How the body of Christ goes about ministering to one another in their fellowships is exceedingly significant beyond the practical considerations, although we can thank the Lord for seeing much fruit borne through our obedience to His instructions. In 2 Timothy 3, Paul writes what I believe is specifically directed at our generation, which even the world has recognized as our psychologized society, the “me” generation. Prophetically, he declares that “in the last days perilous times shall come.” In verses 2 through 5 one could not identify the “perilous” consequences of psychological counseling any more clearly than the results of an epidemic of humanity’s being “lovers of their own selves,” generating those who are “covetous, boasters, proud, blasphemers, disobedient to parents, unthankful, unholy, Without natural affection, trucebreakers, false accusers, incontinent, fierce, despisers of those that are good, Traitors, heady, highminded, lovers of pleasures more than lovers of God; Having a form of godliness, but denying the power thereof: from such turn away.”

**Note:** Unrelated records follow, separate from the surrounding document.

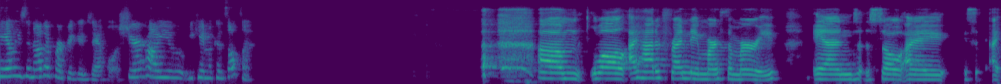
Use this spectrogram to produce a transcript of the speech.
Kaylee's another perfect example. Share how you became a consultant. um, well, I had a friend named Martha Murray, and so I, I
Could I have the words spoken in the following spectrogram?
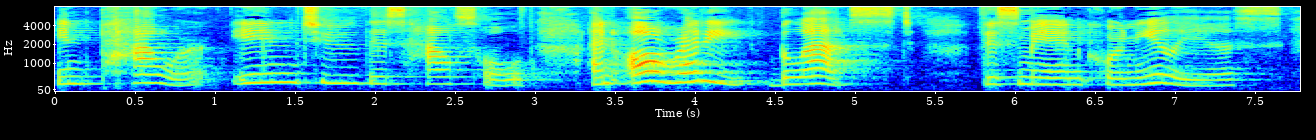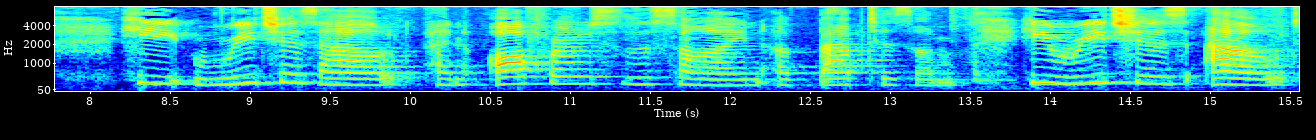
in power into this household and already blessed this man Cornelius, he reaches out and offers the sign of baptism. He reaches out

Counseling, when reflecting the way the world does it, indeed has “a form of godliness, but denying the power thereof.” Therefore, we, as believers, must heed Paul’s Holy Spirit-inspired exhortation that “from such turn away.” Our repentance, our turning away, must be followed by our turning back to God’s way, as we are told in Jeremiah:6:16: “Thus saith the LORD, Stand you in the ways, and see, and ask for the old paths, where is the good way, and walk therein, and ye shall find rest for your souls.” That is the only antidote to being seduced by the “perilous times” in which we live. Let us, as the church of Christ, not end up like those in the times of Jeremiah who boldly declared “We will not walk therein.”
For more detailed information regarding our concerns as well as biblical input regarding how fellowships go about counseling we recommend the following books by Martin and Deidre Bobgan: Person to Person Ministry, Christ-Centered Ministry, and Stop Counseling! Start Ministering! TBC